Today's News

  • Testimony continues in public hearing on parasailing incident

    Testimony is under way today in the public hearing about the parasailing incident at Ocean Isle Beach that killed two vacationers on Aug. 28.

    Lt. Chester Warren, investigating officer from the U.S. Coast Guard, heard testimony at the New Hanover County Courthouse Wednesday morning from John K. Feuerbach, warrant officer and marine safety inspector; and Barrett McMullan, president of Ocean Isle Beach Watersports.

    Wednesday afternoon, McMullan said the day of the incident there was "a freak, unforeseen weather event that caught the crew by surprise."

  • Students turn cell study into edible art

    BOLIVIA—When studying cell biology, most students look at cell components under a microscope or study drawings in textbooks. But Brunswick County Academy students turned their cell study unit into edible works of art.

    Sarah Herzog, seventh- and eighth-grade science and social studies instructor, said Academy students had been studying cells for several weeks when science instructor Mary Evans had the idea for students to create cell cakes and decorate them with different materials representing each part of the cell.

  • CIS releases annual report for 2008-2009

    Communities in Schools of Brunswick County Inc. (CIS) has released its annual data and information report for 2008-2009.

    CIS aims to address dropout prevention and offers educational resources for students and families throughout the county.

    Despite operating with a 16 percent budget cut, CIS reported 43,727 volunteer hours and more than $130,000 in donations during 2008-2009.

  • State Board votes to allow undocumented immigrants into community colleges

    Community colleges throughout North Carolina may soon be able to admit undocumented immigrants, the State Board of Community Colleges has announced.

    The board recently voted 16 to 1 to adopt a policy that would allow undocumented immigrants to apply for and attend community colleges. Applicants must have graduated from a United States high school and will be required to pay out-of-state tuition, which equals $7,700 per academic year.

    The ruling also states no undocumented immigrant may displace a North Carolina or United States resident from any class or program.

  • Entertainment will be plenty at this year’s Intercultural Festival

    Performers representing countries and cultures around the world will share their talents at this year’s Brunswick County Intercultural Festival, which will begin at 1 p.m. Sunday, Oct. 4, at Brunswick Community College.

    Lydia Moore Coyner, the performing arts chairperson and the event’s mistress of ceremonies, has been in charge of bringing acts to the festival since 2004. Starting with basic Internet searches, the performance lineup has evolved into a variety of favorites from years past as well as local groups.

  • It's not whether you win or lose, it's how you play the game

    Oftentimes, we let competition get the best of us.

    How many times do you see athletes make an unnecessary scene when a play goes wrong or when they don’t agree with a call? (I’m talking to you, Serena.)

    How many times have you been at a community sporting event and witnessed a parent or a coach engaging in the same reprehensible behavior?

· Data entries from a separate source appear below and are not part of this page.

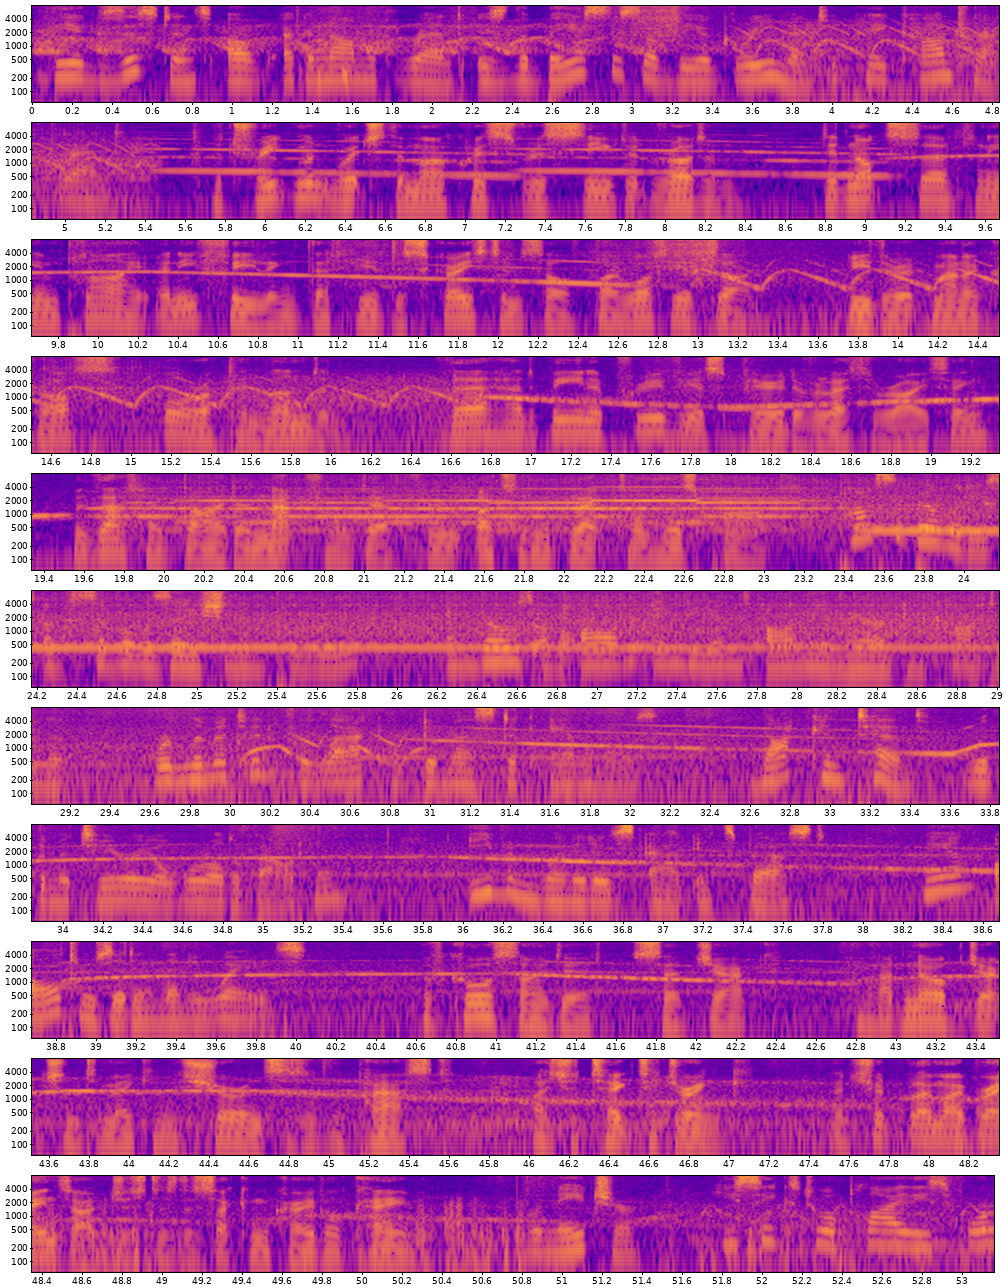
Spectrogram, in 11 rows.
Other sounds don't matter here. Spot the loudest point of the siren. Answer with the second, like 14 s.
24 s.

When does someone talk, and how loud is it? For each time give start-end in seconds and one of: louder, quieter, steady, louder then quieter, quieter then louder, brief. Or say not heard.
0.0-53.1 steady.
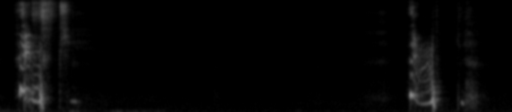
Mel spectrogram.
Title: Violent hayfever sneezes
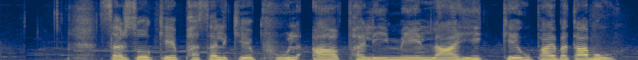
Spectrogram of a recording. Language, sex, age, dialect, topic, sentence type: Maithili, female, 18-24, Angika, agriculture, question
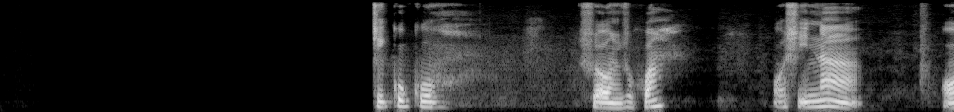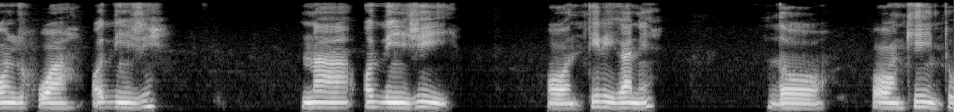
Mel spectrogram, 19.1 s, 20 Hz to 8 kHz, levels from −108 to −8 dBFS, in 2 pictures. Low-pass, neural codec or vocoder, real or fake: 7.2 kHz; none; real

How many times have you personally gotten angry, said or did things you later regret while playing a simple game?

  • Students practice for Special Olympics bowling tournament

    SHALLOTTE—Exceptional Children (EC) of all abilities are taking to the bowling lanes as part of a five-week Special Olympics bowling tournament.

    EC Students are bused from Brunswick County Schools throughout the county to Planet Fun once a week for four weeks of bowling practice. The fifth week will be a tournament where they will compete against each other.

    Steve Goodwin, county coordinator for Special Olympics, said the tournament has been a fixture of Brunswick County Parks and Recreation for many years, and more students participate each year.

  • West Brunswick overcrowded, determined to succeed

    SHALLOTTE—West Brunswick High School may be the largest and most crowded high school in the county, but Principal George Kelley isn’t afraid of a challenge.

    “I just don’t think we have any excuses not to be successful here,” he said. “We’re headed in the right direction, our scores are indicating that.”

  • Tandoori is a style of food named for the Tandoor in which it's cooked

    Tandoori chicken is an Indian dish marinated in yogurt, lemon juice and a mixture of some or all of the following spices: ginger, garlic, cumin, chili powder, coriander, turmeric, cayenne pepper, paprika and garam masala (if you can find it).

    The marinated chicken is baked at a high heat using either wood or charcoal in an Indian Tandoor oven, a cylindrical oven made of clay. These ovens are typically used in India for baking many types of bread and also for roasting meat.

  • Joy of Coke, Pepsi, plastic quickly fizzling and melting

    It wasn’t that long ago sipping soda from a bottle—Coke, Pepsi or Cheerwine—was about as American and North Carolinian as you could get.

    As a kid, I lived for the times when my mother would let us go fetch a little bottle of Coke tucked in a secret place in the kitchen or down in the basement.

    Fond are my memories of perching at the counter at Woolworth’s or discovering the wonder of the new McDonald’s with an icy soft drink as a tooth-busting complement.